Richard Pryor
April 5, 2024 - 10:25 pm
Introduction by KCRW The Treatment host Elvis Mitchell.

Admission is free. No advance reservations. Seats are assigned on a first come, first served basis. Hammer Museum members will have reserved seating available at the box office. The box office opens one hour before the event.

The Richard Pryor Special?

U.S., 5/5/1977

For Richard Pryor, television in the 1970s had the potential to be a public forum for critiquing economic and racial injustice in America. During this period, Pryor moved between live stand-up, comedy albums, television appearances and what would begin a star turn in major motion pictures, including dramas. His growing success included an Emmy win for writing (Lily, 1974) and multiple Grammy Awards for his albums. These achievements led to lucrative deals with major film studios, and in 1977 a contract with NBC for The Richard Pryor Special? and, soon after, the short-lived Richard Pryor Show.

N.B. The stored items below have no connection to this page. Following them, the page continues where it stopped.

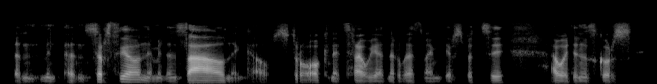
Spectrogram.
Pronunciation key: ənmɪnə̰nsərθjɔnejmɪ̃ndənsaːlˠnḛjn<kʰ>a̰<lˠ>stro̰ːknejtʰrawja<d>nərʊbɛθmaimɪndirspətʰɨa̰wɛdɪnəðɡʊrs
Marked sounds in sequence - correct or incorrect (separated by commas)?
correct, correct, correct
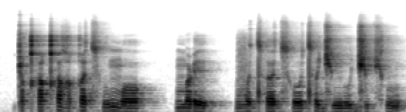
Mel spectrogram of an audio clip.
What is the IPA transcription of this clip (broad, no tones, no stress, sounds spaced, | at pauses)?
ʈ ə qʰ ə qʰ ə ʁ ɐ q ə t͡sʰ u m ɔ | m ɔ ɽ ɪ | v ʌ tʰ ɐ t͡sʰ o tʰ ʌ d͡ʑ u ŋ u d͡ʑ o t͡ɕʰ u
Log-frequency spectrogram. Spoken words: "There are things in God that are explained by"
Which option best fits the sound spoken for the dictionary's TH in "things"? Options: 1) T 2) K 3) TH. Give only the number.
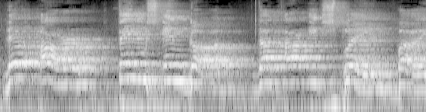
3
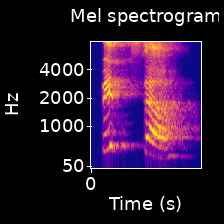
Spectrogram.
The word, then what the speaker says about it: pizza: The next word, the favorite one, pizza. Pizza. It should never be pronounced as pizza. Pizza is a wrong pronunciation. Pizza. T ka halka sa sound aata hai.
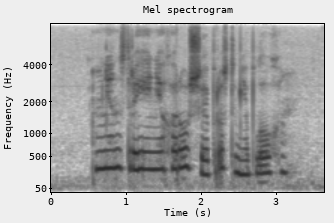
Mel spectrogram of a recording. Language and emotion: Russian, sad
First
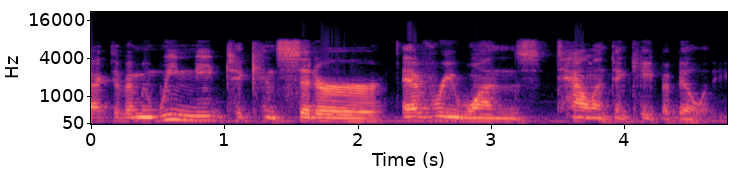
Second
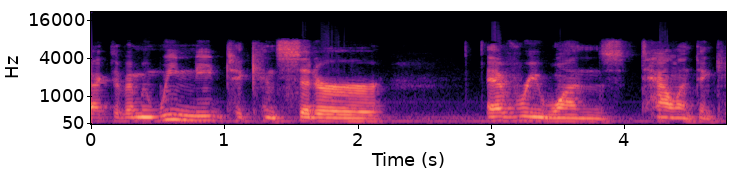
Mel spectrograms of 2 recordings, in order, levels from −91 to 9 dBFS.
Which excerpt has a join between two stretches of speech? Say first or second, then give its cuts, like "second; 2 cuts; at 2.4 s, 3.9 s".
first; 1 cut; at 2.2 s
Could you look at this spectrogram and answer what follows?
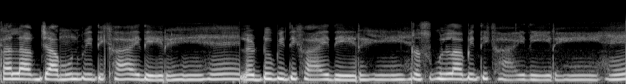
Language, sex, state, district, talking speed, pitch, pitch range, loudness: Hindi, female, Jharkhand, Palamu, 170 wpm, 230 Hz, 215-245 Hz, -13 LUFS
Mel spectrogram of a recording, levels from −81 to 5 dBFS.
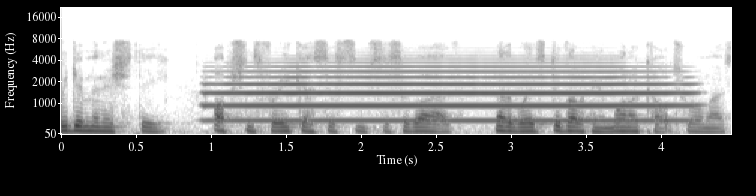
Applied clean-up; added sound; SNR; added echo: none; Trumpet; -2 dB; none.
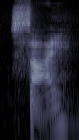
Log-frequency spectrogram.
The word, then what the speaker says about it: psi: i i will use this thing which is pronounced as psi psi of s and the expansion of a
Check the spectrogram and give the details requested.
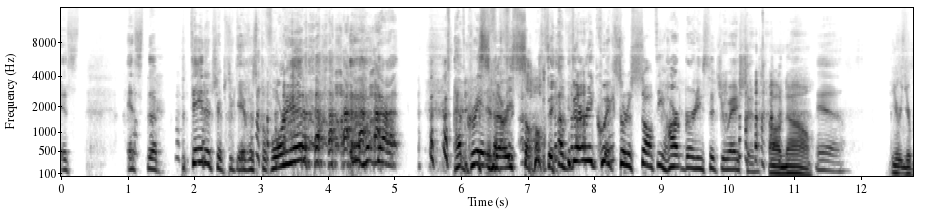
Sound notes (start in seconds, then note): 4.1 group laughing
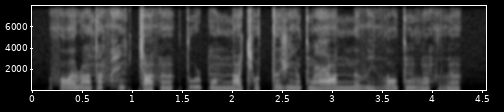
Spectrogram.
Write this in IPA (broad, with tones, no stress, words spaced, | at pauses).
θɔ˧ɐ̯ɹə̃˨tˤə̃˦θhĩ˦k cɑ˨θə̃˧ | tʷə˦ɹpɔ̃˨nːɑ˨cʰʊ˧ tːə˦ʒĩ˧ɐ̯tʷə̃˨ ʕɑ˦˨nːə˨˦ ði˨rɔ˦tʷə̃˦ lːɔ̃˨θrə̃˦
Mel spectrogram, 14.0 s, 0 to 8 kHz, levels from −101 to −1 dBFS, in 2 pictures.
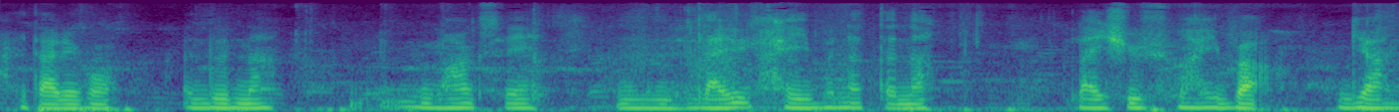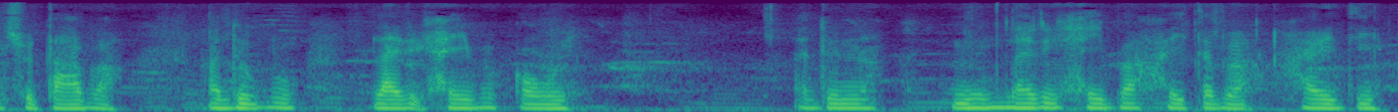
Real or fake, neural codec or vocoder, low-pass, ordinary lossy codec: real; none; 7.2 kHz; MP3, 48 kbps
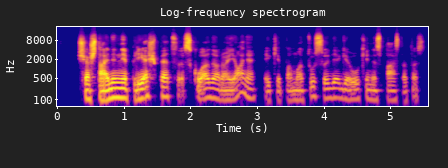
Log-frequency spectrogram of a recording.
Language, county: Lithuanian, Kaunas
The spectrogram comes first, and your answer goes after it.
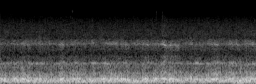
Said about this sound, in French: Bon, concrètement, c'est du souffle, c'est du larsen. Là, elle produit pas grand chose, cette machine. Non, ça, c'est ce qu'on appelle un bruit blanc.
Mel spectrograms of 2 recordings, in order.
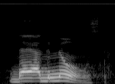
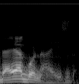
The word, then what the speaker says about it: diagnosed: That H is not pronounced. Neism. Then Renaissance. Okay. Diagnosed. Diagnosed. Bety I hear a lot of diagonized.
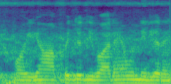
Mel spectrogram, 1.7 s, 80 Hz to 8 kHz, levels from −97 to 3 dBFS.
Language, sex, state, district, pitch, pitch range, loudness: Hindi, male, Chhattisgarh, Balrampur, 120 Hz, 115-125 Hz, -13 LUFS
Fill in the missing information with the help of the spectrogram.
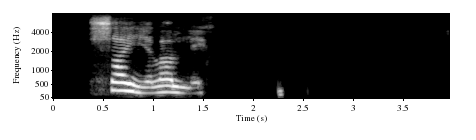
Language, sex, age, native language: Icelandic, female, 9, Icelandic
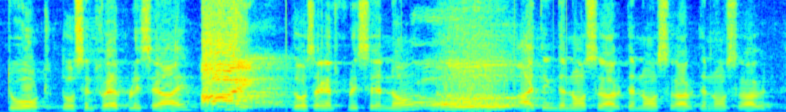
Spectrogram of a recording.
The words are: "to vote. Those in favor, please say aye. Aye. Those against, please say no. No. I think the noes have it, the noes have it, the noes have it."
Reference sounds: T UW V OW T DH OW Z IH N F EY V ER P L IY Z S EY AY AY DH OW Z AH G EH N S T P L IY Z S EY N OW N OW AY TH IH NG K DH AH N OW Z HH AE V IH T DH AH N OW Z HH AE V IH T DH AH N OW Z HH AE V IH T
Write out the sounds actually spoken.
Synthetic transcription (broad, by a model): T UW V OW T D OW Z IH N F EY ER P L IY S EY AY AY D OW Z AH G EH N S P L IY S EY N OW N OW AY T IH NG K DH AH N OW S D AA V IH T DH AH N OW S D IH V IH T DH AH N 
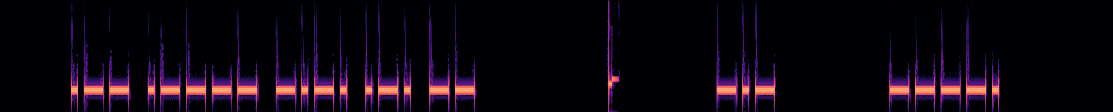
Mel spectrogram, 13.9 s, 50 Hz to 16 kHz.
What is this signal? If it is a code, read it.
Morse code, heard as a keyed tone, about 15 wpm, spaced as for 11 wpm, 700 Hz. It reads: W1CRM K9
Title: USA Call Signs - 6x Character Spacing - 15wpm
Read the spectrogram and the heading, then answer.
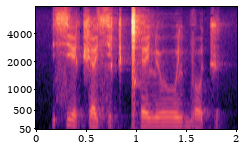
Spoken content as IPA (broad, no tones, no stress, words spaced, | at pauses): sʲet͡ʃɛsʲɯt͡ʃǀʰelʲ wuːlʲbot͡ʃ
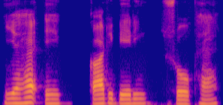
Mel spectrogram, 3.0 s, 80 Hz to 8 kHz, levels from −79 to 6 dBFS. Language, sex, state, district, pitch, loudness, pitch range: Hindi, male, Uttar Pradesh, Saharanpur, 130 Hz, -20 LUFS, 120-135 Hz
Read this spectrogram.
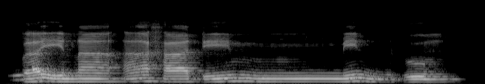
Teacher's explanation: Jadi langsung masuk ke huruf mim, ditandai mimnya ada tasdidnya. Mim tasdid dibaca gunnah atau mendengung, ditahan 2 harokat. · Kasrah tanwin bertemu dengan huruf mim, idgham bi gunnah. Idgham masuk bi dengan gunnah mendengung, masuk dengan mendengung.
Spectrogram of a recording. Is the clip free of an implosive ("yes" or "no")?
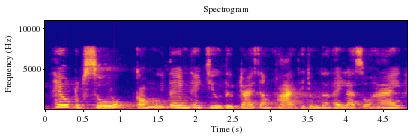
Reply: yes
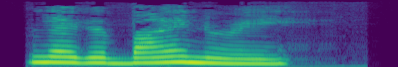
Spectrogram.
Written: negabinary

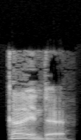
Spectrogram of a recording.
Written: kinda

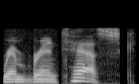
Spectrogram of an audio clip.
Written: Rembrandtesque

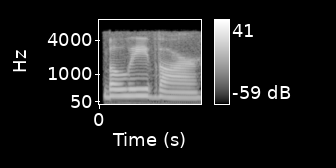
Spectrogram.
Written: bolivar

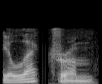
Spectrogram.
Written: electrum

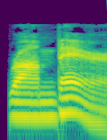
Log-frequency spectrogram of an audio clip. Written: rambert

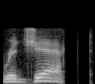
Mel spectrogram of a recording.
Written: reject

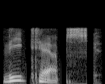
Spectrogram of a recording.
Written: Vitebsk

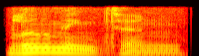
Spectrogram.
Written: Bloomington

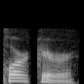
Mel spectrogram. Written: porker

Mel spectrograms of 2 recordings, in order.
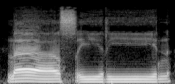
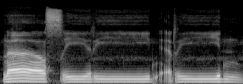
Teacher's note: Huruf ro yang memiliki harakat kasrah dibaca tipis dibaca tarkik. Nah, sehingga pangkal lidah kita tidak naik terangkat ke atas. Rileks saja santai lidah kita.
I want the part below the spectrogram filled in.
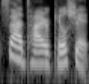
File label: female; Voice drops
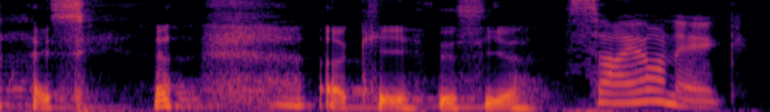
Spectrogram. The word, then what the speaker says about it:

However, the question mark in The Richard Pryor Special? suggests the tenuous line the performer walked between his status as a sought-after talent and his trepidation as an artist employed by an industry that profited off the degradation of Black Americans. Months after the special aired, Pryor and NBC fought over issues of content and censorship. “One week of truth on TV could just straighten out everything,” he told Ebony magazine in 1978. “The problem with the censors is that they don’t like for people to communicate. I think it is on purpose and very political.”

In the 1960s, as a young comedian, Pryor’s humor was always concerned with race and racism and his experience as a Black man in America. However, it was during the 1970s that his comedy sharpened its critique of white supremacy throughout American society and political life. The Richard Pryor Special?, in collaboration with a distinguished cast of notable and up-and-coming talent (including Maya Angelou), is a celebration of Black culture that works through stereotypes with humanity and affection. On display is Pryor’s radical resistance that brings depth and contemplation to comedy with dramatic pause and joyous uplift — miraculously, within the confines of a prime-time slot.—Maya Montañez Smukler

DCP, color, 50 min. NBC. Executive Producer: Burt Sugarman. Producer: Bob Ellison. Director: John Moffitt. Writers: Rocco Urbisci, Alan Thicke, Paul Mooney, Bob Ellison, Richard Pryor, Maya Angelou. With: Maya Angelou, John Belushi, LaWanda Page, Richard Pryor, Glynn Turman.

Preservation funded by the John H. Mitchell Television Preservation Endowment. Preserved by the UCLA Film & Television Archive from an original 2 in. videotape. Video transfer at DC Video. Engineering services by David Crosthwait. Special thanks to John Ptak. Use courtesy of Burt Sugarman.